Parts of the U.S. faced the risk of severe weather on Friday, including possible thunderstorms with the threat of tornadoes from the Ohio Valley down to the Mid-South, as well as heavy snow anticipated across the Northern Plains and Great Lakes.
The National Weather Service's Storm Prediction Center said severe storms with possible tornadoes, heavy rainfall and damaging wind gusts appear likely from Friday afternoon through Saturday morning.
By Friday evening, the National Weather Service announced a tornado watch was issued for parts of Indiana, Kentucky, Mississippi and Tennessee until early Saturday morning.
Scattered, severe thunderstorms are expected to develop Friday evening and will eventually organize into a "squall line" overnight while moving eastward across parts of the lower and mid-Mississippi Valley into the Tennessee and lower Ohio valleys, according to FOX Weather meteorologists.
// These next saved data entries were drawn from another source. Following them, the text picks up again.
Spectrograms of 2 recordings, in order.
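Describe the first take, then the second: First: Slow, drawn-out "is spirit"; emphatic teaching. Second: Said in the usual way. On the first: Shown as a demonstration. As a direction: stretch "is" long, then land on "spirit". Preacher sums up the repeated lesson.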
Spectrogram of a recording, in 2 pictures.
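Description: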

A squall line is a group of thunderstorms arranged in a line, often accompanied by a group of "squalls" of high wind, heavy rain and possible hail, according to the National Oceanic and Atmospheric Administration's (NOAA) National Severe Storms Laboratory (NSSL). When squall lines form, they can be hundreds of miles long and typically stretch from the north to south.
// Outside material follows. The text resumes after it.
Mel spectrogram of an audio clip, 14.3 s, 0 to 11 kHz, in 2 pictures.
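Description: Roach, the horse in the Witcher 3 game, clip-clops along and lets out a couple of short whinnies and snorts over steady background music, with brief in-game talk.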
As a result, forecasters say the highest threat for severe weather on Friday night will be from the mid-South to the lower Ohio Valley, including eastern Arkansas, southeastern Missouri, northern Mississippi, West and Middle Tennessee, western Kentucky, southern Illinois and southwestern Indiana.
This zone also has the highest threat for tornadoes, including the potential for a few strong, long-track tornadoes spawned by supercells, meteorologists say.
Severe thunderstorm threat Friday night into early Saturday morning. (Credit: FOX Weather)
Cities in this highest tornado-threat area include Memphis and Nashville, Tennessee; St. Louis; Louisville, Kentucky; and Evansville, Indiana, according to FOX Weather. Damaging wind gusts over 60 mph are also a serious threat.
By Saturday morning, the squall line will be ongoing ahead of the cold front from the Ohio and Tennessee valleys to the northern Gulf Coast. This line of thunderstorms will move eastward through the day, reaching the Appalachians and parts of the Southeast and mid-Atlantic by late Saturday afternoon.
Damaging wind gusts will be the main threat along the squall line, but an isolated tornado or two remains possible, especially Saturday morning from southern Ohio south-southwestward into central Kentucky and Middle Tennessee, forecasters say.
The severe weather threat is expected to gradually diminish by Saturday afternoon.
Meanwhile, parts of the Northern and Central Plains into the upper Mississippi Valley, as well as parts of the Upper Great lakes, could see heavy snow on Friday afternoon.
"The heavy snow will wind down over the Upper Great Lakes on Saturday into Sunday morning. The snow will result in reduced visibility and hazardous driving conditions," the National Weather Service says.
The Pacific Northwest was also expected to see higher elevation snow on Friday, moving into Northern California on Saturday, the NWS said.
This story was reported from Cincinnati.